Restate every entry verbatim; drop the pictures.

================

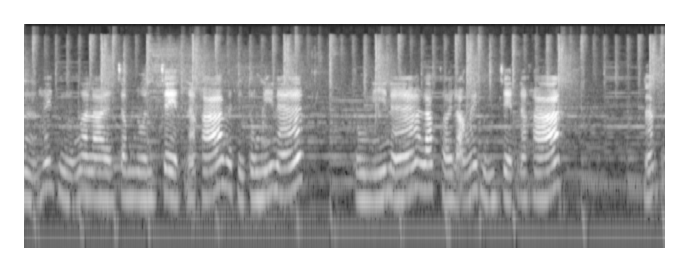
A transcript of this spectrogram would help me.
นให้ถึงอะไรจำนวน 7 นะคะมาถึงตรงนี้นะ ตรงนี้นะรับถอยหลังให้ถึง 7 นะคะ นับ 1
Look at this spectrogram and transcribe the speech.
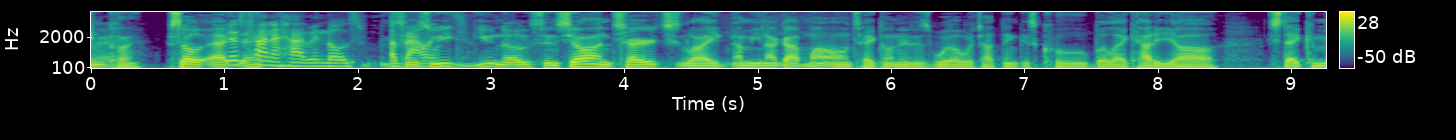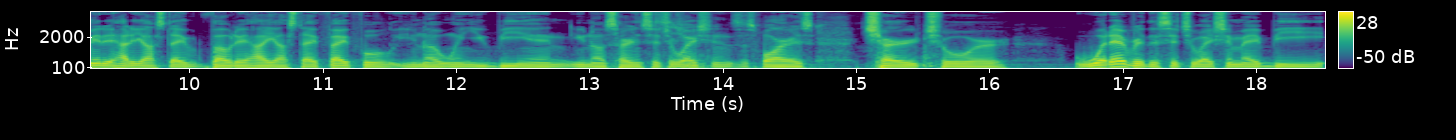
Okay. So uh, Just kind of having those a since balance. we you know since y'all in church like i mean i got my own take on it as well which i think is cool. But like how do y'all stay committed? How do y'all stay voted? How y'all stay faithful you know when you be in you know certain situations as far as church or whatever the situation may be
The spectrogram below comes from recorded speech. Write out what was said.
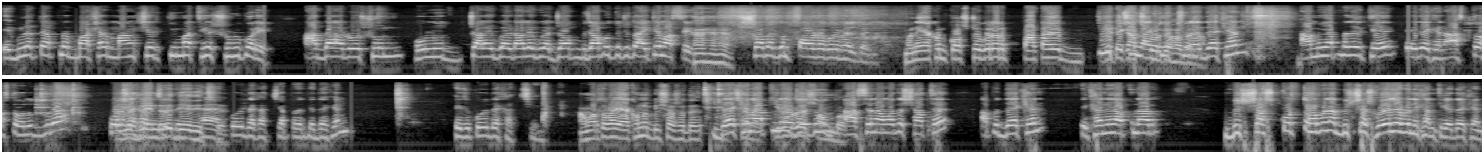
এগুলাতে আপনার বাসার মাংসের কিমা থেকে শুরু করে আদা রসুন হলুদ চালের গুঁড়া ডালের গুঁড়া যাবতীয় যত আইটেম আছে হ্যাঁ সব একদম পাউডার করে ফেলবেন। মানে এখন কষ্ট করে আর পাটায় পেটে কিচ্ছু কাজ করতে হবে না। দেখেন আমি আপনাদেরকে এই দেখেন আস্তে আস্তে হলুদ গুঁড়া এ করে দেখাচ্ছি আপনাদেরকে দেখেন। এই যে করে দেখাচ্ছি। আমার তো ভাই এখনও বিশ্বাস হতে দেখেন আপনি আছেন আমাদের সাথে আপনি দেখেন এখানে আপনার বিশ্বাস করতে হবে না বিশ্বাস হয়ে যাবেন এখান থেকে দেখেন।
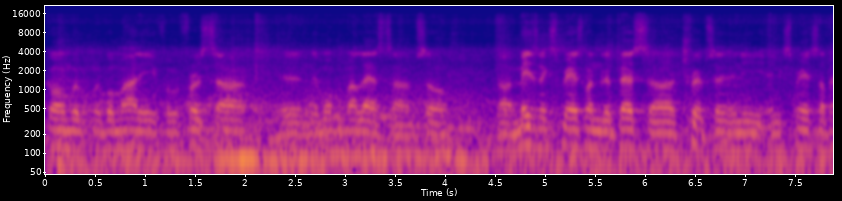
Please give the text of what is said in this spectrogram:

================

Written answer >>
A transcript of this spectrogram would help me.
นให้ถึงอะไรจำนวน 7 นะคะมาถึงตรงนี้นะ ตรงนี้นะรับถอยหลังให้ถึง 7 นะคะ นับ 1
Look at this spectrogram and transcribe the speech.
Okay. So uh, Just kind of having those a since balance. we you know since y'all in church like i mean i got my own take on it as well which i think is cool. But like how do y'all stay committed? How do y'all stay voted? How y'all stay faithful you know when you be in you know certain situations as far as church or whatever the situation may be
The spectrogram below comes from recorded speech. Write out what was said.
এগুলাতে আপনার বাসার মাংসের কিমা থেকে শুরু করে আদা রসুন হলুদ চালের গুঁড়া ডালের গুঁড়া যাবতীয় যত আইটেম আছে হ্যাঁ সব একদম পাউডার করে ফেলবেন। মানে এখন কষ্ট করে আর পাটায় পেটে কিচ্ছু কাজ করতে হবে না। দেখেন আমি আপনাদেরকে এই দেখেন আস্তে আস্তে হলুদ গুঁড়া এ করে দেখাচ্ছি আপনাদেরকে দেখেন। এই যে করে দেখাচ্ছি। আমার তো ভাই এখনও বিশ্বাস হতে দেখেন আপনি আছেন আমাদের সাথে আপনি দেখেন এখানে আপনার বিশ্বাস করতে হবে না বিশ্বাস হয়ে যাবেন এখান থেকে দেখেন।
Please give the text of what is said in this spectrogram:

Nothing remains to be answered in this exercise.